One 250W MCF028 can power up to 4 cameras and there is still enough power for the surveillance system (figure 7).

Figure 7: PoE camera solution using the MCF frontend filter and standard converters with the outputs trimmed up to achieve the 52.8V and 28V voltage requirements

The harsh environmental conditions of MIL applications can become a major challenge when designing power solutions. The systems must work reliably over wide temperature ranges and withstand high shock and vibration stress.

Engineers designing their power converters and filters face the challenge that standard magnetics and capacitors are large and bulky and therefore sensitive to shock and vibration. P-DUKE modules use special flat and lightweight components and together with silicone potting mechanical stress is reduced to a minimum. Therefore, all modules meet MIL-STD-810F for shock and vibration.

Another big advantage of using a modular approach and these small components is a significant size and weight reduction compared to any discrete design. The complete weight of all modules used in the example of Figure 5 is only 52g for the portable and 185g for the powerful base station version.


Portable system

Base station

Frontend filter





12V supply





5V supply






Total weight


Total weight



It is often mounted into a sealed housing to protect military electronics against water, humidity, and aggressive atmospheres. Conduction cooling can be realized by attaching the baseplate or top cover of the modules to the hermetically sealed chassis of the system (figure 8). This construction offers ideal heat management options, can withstand very high shock vibration stress, and does not need unreliable fans.




Figure 8: All P-DUKE modules come in a robust silicone potted housing and cooling can be done either through the baseplate (>100W) or top of the module (10 – 60W).

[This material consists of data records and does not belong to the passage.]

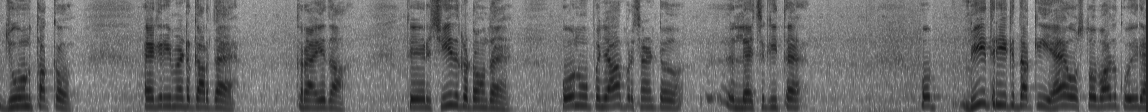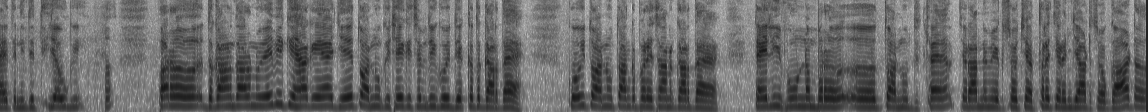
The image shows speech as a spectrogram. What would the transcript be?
ਜੂਨ ਤੱਕ ਐਗਰੀਮੈਂਟ ਕਰਦਾ ਹੈ ਕਿਰਾਏ ਦਾ ਤੇ ਰਸੀਦ ਕਟਾਉਂਦਾ ਹੈ ਉਹਨੂੰ 50% ਲੈਸ ਕੀਤਾ ਉਹ 20 ਤਰੀਕ ਤੱਕ ਹੀ ਹੈ, ਉਸ ਤੋਂ ਬਾਅਦ ਕੋਈ ਰਾਇਤ ਨਹੀਂ ਦਿੱਤੀ ਜਾਊਗੀ। ਪਰ ਦੁਕਾਨਦਾਰਾਂ ਨੂੰ ਇਹ ਵੀ ਕਿਹਾ ਗਿਆ ਹੈ, ਜੇ ਤੁਹਾਨੂੰ ਕਿਸੇ ਕਿਸਮ ਦੀ ਕੋਈ ਦਿੱਕਤ ਕਰਦਾ ਹੈ, ਕੋਈ ਤੁਹਾਨੂੰ ਤੰਗ ਪਰੇਸ਼ਾਨ ਕਰਦਾ ਹੈ, ਟੈਲੀਫੋਨ ਨੰਬਰ ਤੁਹਾਨੂੰ ਦਿੱਤਾ ਹੈ 9417 54861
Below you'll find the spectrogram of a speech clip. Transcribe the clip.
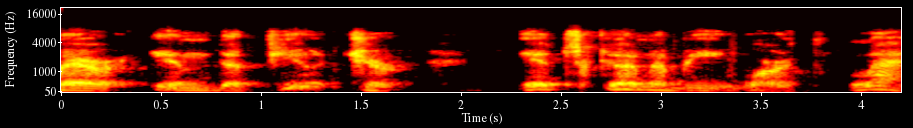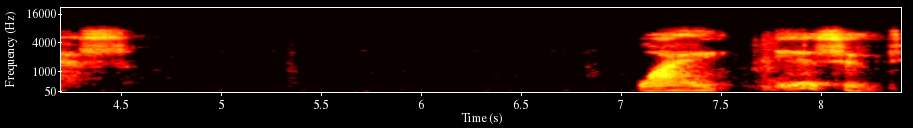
Where in the future it's going to be worth less. Why isn't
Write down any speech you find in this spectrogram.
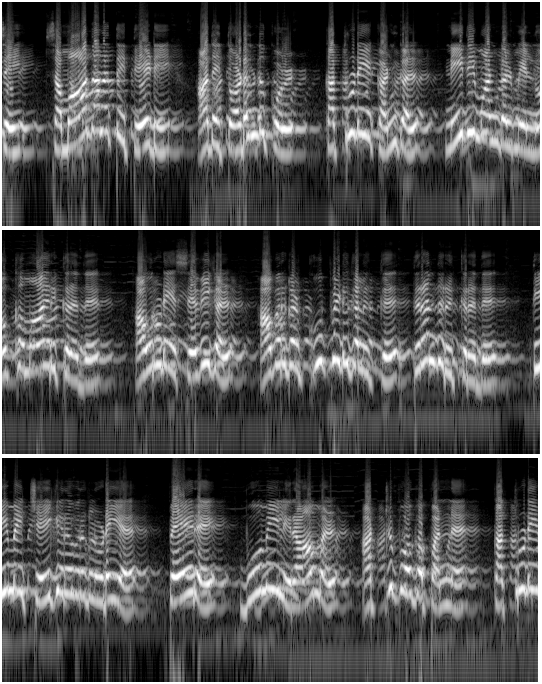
செய் சமாதானத்தை தேடி அதை தொடர்ந்து கொள். கத்தருடைய கண்கள் நீதிமான்கள் மேல் நோக்கமாயிருக்கிறது. அவருடைய செவிகள் அவர்கள் கூப்பிடுகளுக்கு திறந்திருக்கிறது. தீமை செய்கிறவர்களுடைய பெயரை பூமியில் இராமல் அற்றுப்போக பண்ண கத்தருடைய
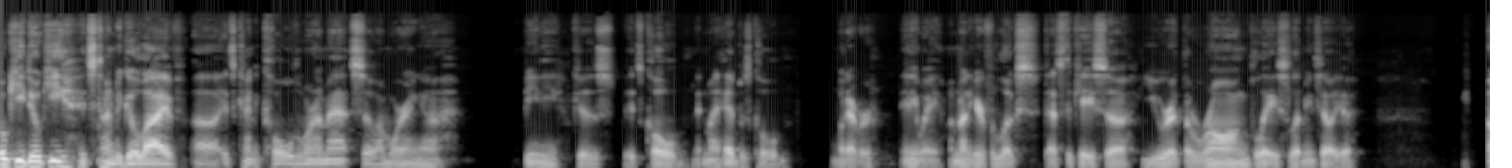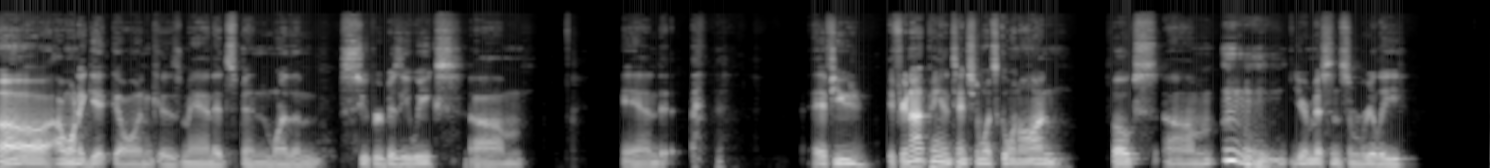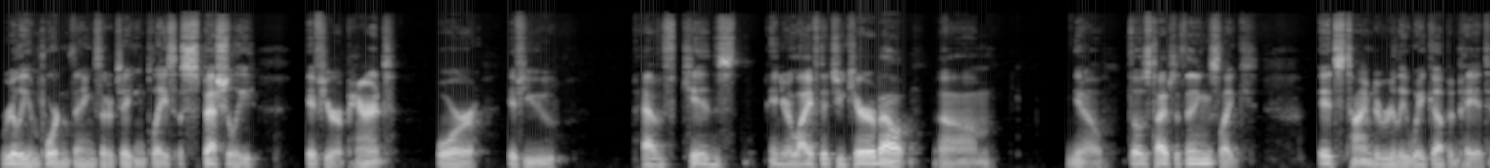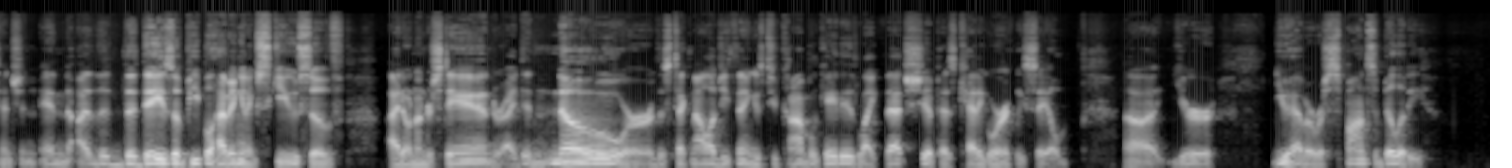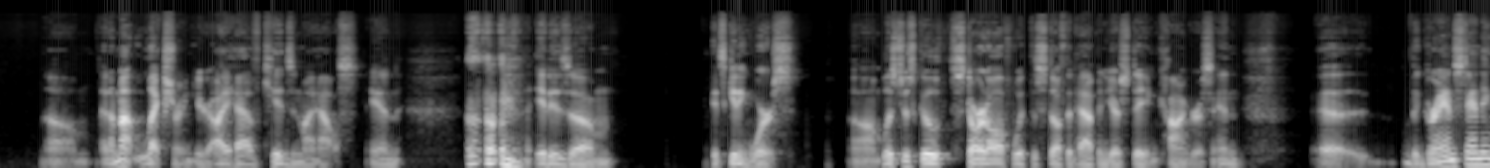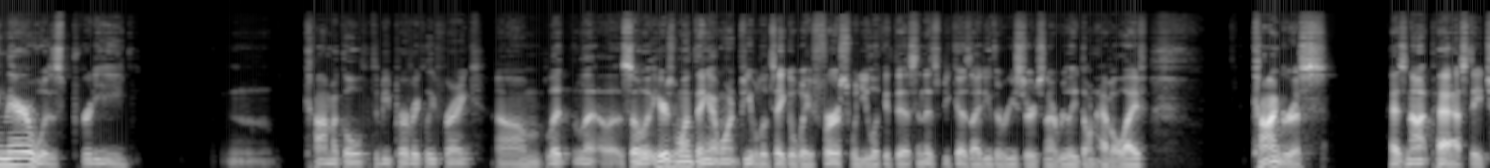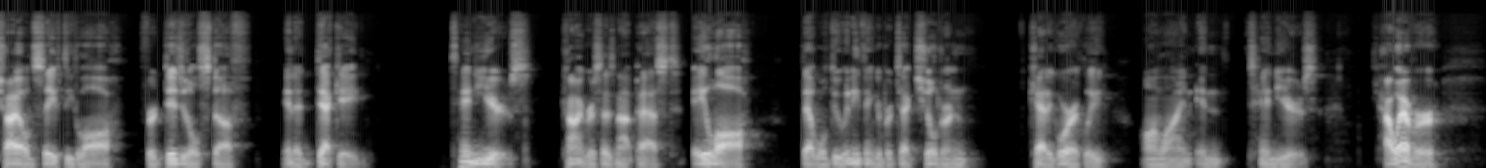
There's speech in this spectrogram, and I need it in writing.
Okie dokie, it's time to go live. Uh, it's kind of cold where I'm at, so I'm wearing a beanie because it's cold and my head was cold. Whatever. Anyway, I'm not here for looks. That's the case. Uh, you were at the wrong place, let me tell you. Uh, I want to get going because man, it's been one of them super busy weeks. Um, and if you if you're not paying attention to what's going on, folks, um, you're missing some really really important things that are taking place, especially if you're a parent or if you have kids in your life that you care about. Um, you know, those types of things. Like, it's time to really wake up and pay attention. And uh, the the days of people having an excuse of I don't understand or I didn't know or this technology thing is too complicated, like that ship has categorically sailed. Uh, you're you have a responsibility um, and I'm not lecturing here. I have kids in my house, and it is um, it's getting worse. Um, let's just go start off with the stuff that happened yesterday in Congress, and uh, the grandstanding there was pretty mm, comical, to be perfectly frank. Um, let, let, uh, so here's one thing I want people to take away first when you look at this, and it's because I do the research and I really don't have a life. Congress has not passed a child safety law for digital stuff in a decade. 10 years, Congress has not passed a law that will do anything to protect children categorically online in 10 years. However,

This robust construction, designs with the lowest losses and therefore low heat dissipation, the selection of highly reliable components in combination with a production process meeting high-quality standards and 16 hours of burn-in of every product make sure that the components will work reliably in these demanding MIL applications. This table shows the impressive MTBF values (MIL-HDBK-217F, full load) for the MCF028 filter series:





2.718 x 106 hrs

1.146 x 106 hrs

1.307 x 106 hrs

6.095 x 105 hrs

The DC/DC converters shown in the examples achieve similar MTBF values. P-DUKE has a proven record of meeting the extremely demanding reliability requirements in defense and railway applications under extreme environmental conditions. When using this modular approach, a design can be done in a few days or weeks and does not need months of valuable engineering resources.

P D-UKE Wechat